Connecting the next billion”, the theme of the Communication Policy Research (CPR) south’s 2017 conference, drew activists, scholars, and former telecom regulators to Myanmar to exchange insights in August.
Over the last ten years, the CPRsouth program has fostered the emergence of policy leaders with the skills and experience to engage in public interest research to inform policy.
Myanmar was chosen as the setting for the event because, almost immediately after becoming a democracy, the country has seen a swift transition to progressive telecom policies. These policies were based on the experiences of other countries, and now scholars from abroad are interested in learning from Myanmar’s successes and in contributing to evidence-based solutions for the remaining challenges.
The Deputy Minister of Transport and Communication, U Kyaw Myo, inaugurated the event, alongside the founders of the Myanmar ICT for Development Organization (MIDO), MIDO Executive Director Htaike Htaike Aung, and Nay Phone Latt, a member of the Yangon regional legislature.
What was special about CPRsouth 2017, was that it was held in Myanmar, a country that was closed to the world until recently. We saw senior former and serving officials and ministers engaged in policy discussions. This symbolized the continuity of ICT policies in Myanmar.

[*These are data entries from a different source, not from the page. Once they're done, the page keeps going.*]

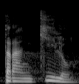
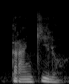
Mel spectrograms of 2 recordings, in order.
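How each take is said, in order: First: Said in the usual way. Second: "tranquilo" repeated much softer and lower, soothing. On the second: Shown as a demonstration. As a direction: soften "tranquilo" as if calming someone. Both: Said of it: "we say the word in Spanish".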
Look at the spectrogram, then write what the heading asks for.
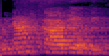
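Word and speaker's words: विनाशकालेऽपि: ये अवग्रह चिन्ह है, ये जो एस की तरह दिखता है इसको अवग्रह चिन्ह बोलते हैं और उच्चारण अ की तरह करते हैं। विनाश काले अपि, अ जल्दी से बोलना है, विनाश काले अपि, अपि नहीं, विनाश काले अपि ऐसे नहीं, विनाश काले अपि एक ही साथ।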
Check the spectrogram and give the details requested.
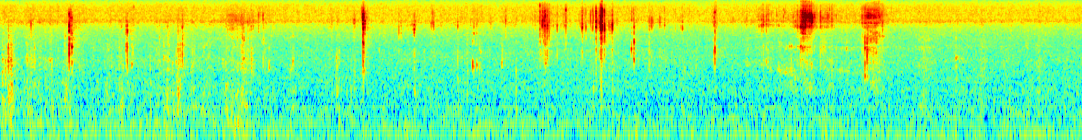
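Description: Crispy seaweed snack being bitten and chewed: irregular sharp crunches, the loudest about six and eight seconds in.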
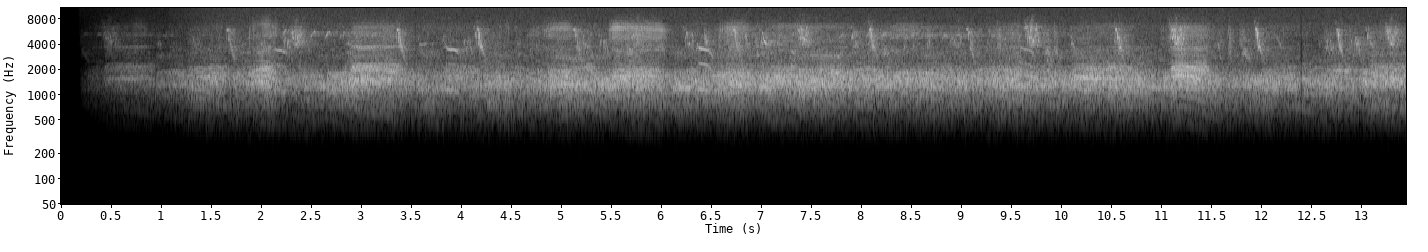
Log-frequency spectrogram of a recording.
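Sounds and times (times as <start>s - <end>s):
flock of rooks crying: 0.2s - 13.4s.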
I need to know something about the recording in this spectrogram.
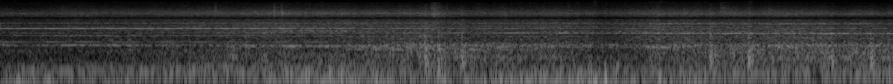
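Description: Train wheels clatter over the rail joints.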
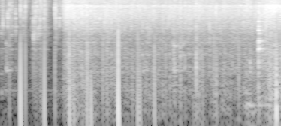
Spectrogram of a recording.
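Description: After a few light clicks, ginger hits hot oil with popped mustard seeds and bursts into a loud, steady sizzle that keeps crackling close by.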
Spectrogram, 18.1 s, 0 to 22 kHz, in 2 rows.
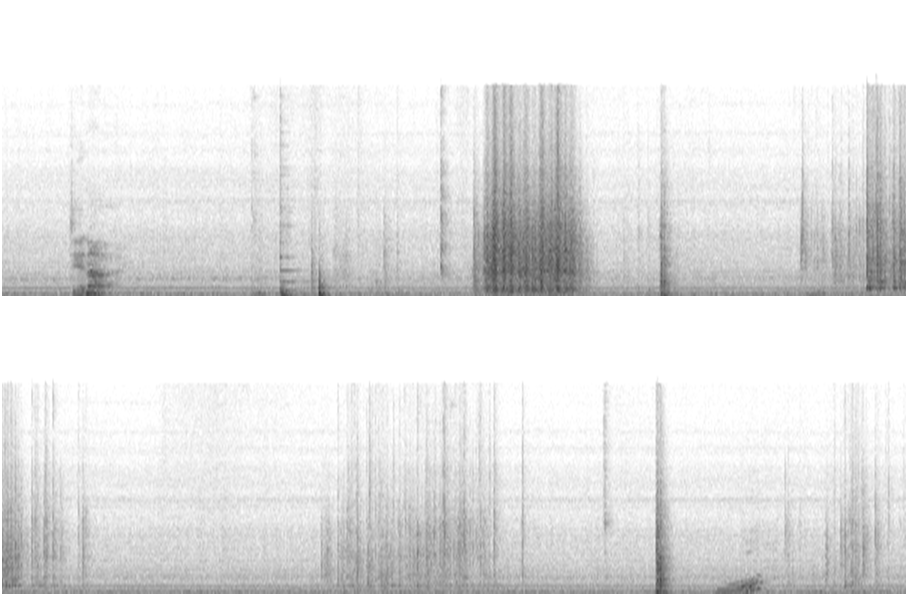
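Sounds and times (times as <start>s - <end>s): dry kibble rattling in plastic: 4.7s - 5.9s, 8.0s - 10.0s, 12.2s - 14.4s, 16.8s - 18.0s.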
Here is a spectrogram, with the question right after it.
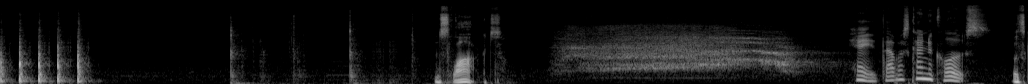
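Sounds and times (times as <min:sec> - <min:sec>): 
knocking on a door: 0:00.0 - 0:01.0
speech: 0:04.4 - 0:05.1, 0:08.6 - 0:10.2.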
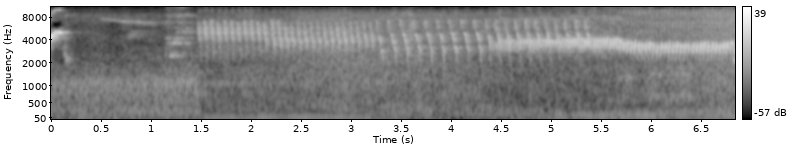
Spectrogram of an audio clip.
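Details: Russian canary, quieter and farther off, giving rapid trills that turn into a sustained buzzy warbling note, over steady broadband background noise.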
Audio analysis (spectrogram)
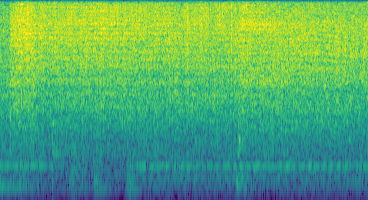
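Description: Potatoes dropped into hot oil in a pan, cooking for a Bengali fish curry, give off a steady, loud, broad sizzle and hiss that holds throughout, with a few faint clinks beneath it.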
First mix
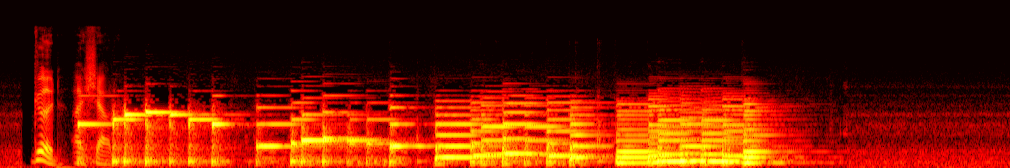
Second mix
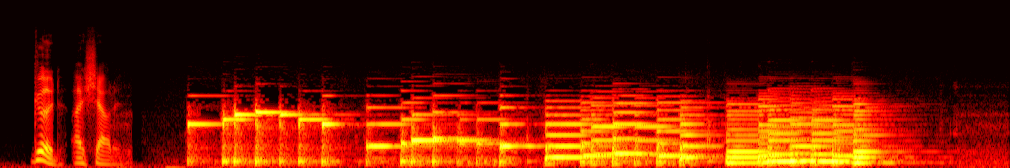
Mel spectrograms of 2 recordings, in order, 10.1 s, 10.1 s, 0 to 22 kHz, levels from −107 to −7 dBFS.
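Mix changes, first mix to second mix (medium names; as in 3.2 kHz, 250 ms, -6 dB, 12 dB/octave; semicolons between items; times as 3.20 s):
background: entry +1.10 s; master: add distance through air 90 m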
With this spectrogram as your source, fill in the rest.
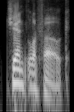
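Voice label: "gentlefolk", American English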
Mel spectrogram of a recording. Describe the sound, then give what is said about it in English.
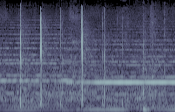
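Footsteps jogging down stairs on an injured ankle, several sharp, slightly uneven thuds in a halting rhythm over a steady low hum. “I jogged the best I could on my injured ankle down the stairs.”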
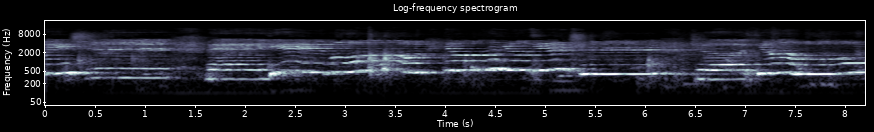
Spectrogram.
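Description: A song sung by a high, female-sounding voice, with held notes in a stepwise melody and brief breaks between phrases.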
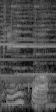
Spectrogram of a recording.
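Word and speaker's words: 苹果: manzana esto es porque en chino la palabra manzana se dice PINGGUO y la palabra paz en chino se dice PING como pueden ver la fonética es la misma entonces es un juego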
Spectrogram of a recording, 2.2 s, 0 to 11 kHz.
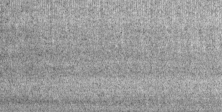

- Rohan Samarajiva, chair of the Board of Directors of CPRsouth and the CPRsouth secretariat at LIRNEasia
CPRsouth conferences have been held annually since 2007, and are funded by IDRC. “The CPRsouth program is a flagship IDRC-supported program for building leaders of today and tomorrow in the fields of communications policy, telecommunication research, and information and communications technology for development,” said IDRC Senior Program Officer Phet Sayo.
A wealth of ideas were shared over the course of the conference, including making a case for people-friendly telecom policies; a “freemium” Internet, which would offer free Internet but charge premiums for additional features; and a discussion of how mobile apps can drive Internet use.